FDA expects IV fluid shortage to improve in coming weeks, months

(Reuters) - The U.S. Food and Drug Administration said on Tuesday it expects a shortage of intravenous saline fluids for hospitals due to damage to key manufacturing facilities in Puerto Rico to improve over the coming weeks and months.

FDA Commissioner Scott Gottlieb said that the FDA has approved IV saline products from more companies, which is expected to boost U.S. supply. He said the tight supply of saline products had been exacerbated by increased demand as a result of a worse-than-normal flu season.

At the same time, Gottlieb said the agency is concerned about a potential shortage of IV containers as demand for empty IV containers increases as an alternative to filled bags.

“We understand that, with the shortage of filled bags, hospitals and other healthcare providers are turning to the repackaging or compounding of IV saline fluids and utilizing empty IV containers,” he said. “This is resulting in diminished supplies of these containers and concerns that supplies of empty bags could tighten further.”

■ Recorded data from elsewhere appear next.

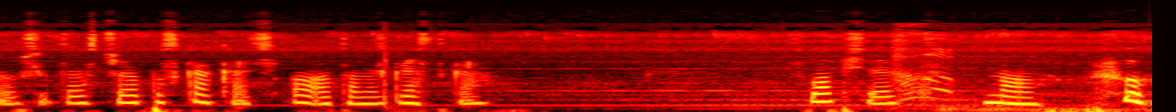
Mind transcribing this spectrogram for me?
Dobrze, teraz trzeba poskakać. O, a tam jest gwiazdka. Słab się. No. Fuh.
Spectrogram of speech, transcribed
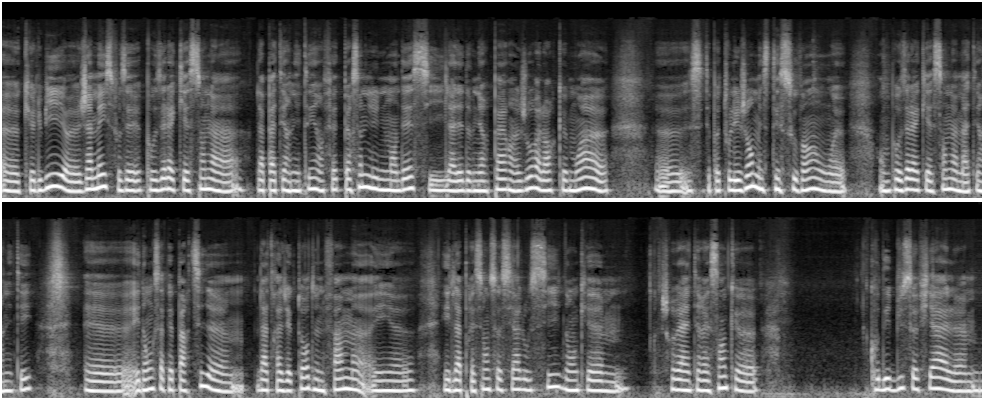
que lui, jamais il se poser la question de la, paternité. En fait, personne ne lui demandait s'il allait devenir père un jour, alors que moi, euh, c'était pas tous les jours, mais c'était souvent où euh, on me posait la question de la maternité. Euh, et donc, ça fait partie de, la trajectoire d'une femme et, de la pression sociale aussi. Donc, je trouvais intéressant qu'au début, Sophia, elle,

Reporting by Toni Clarke in Washington; Editing by Susan Thomas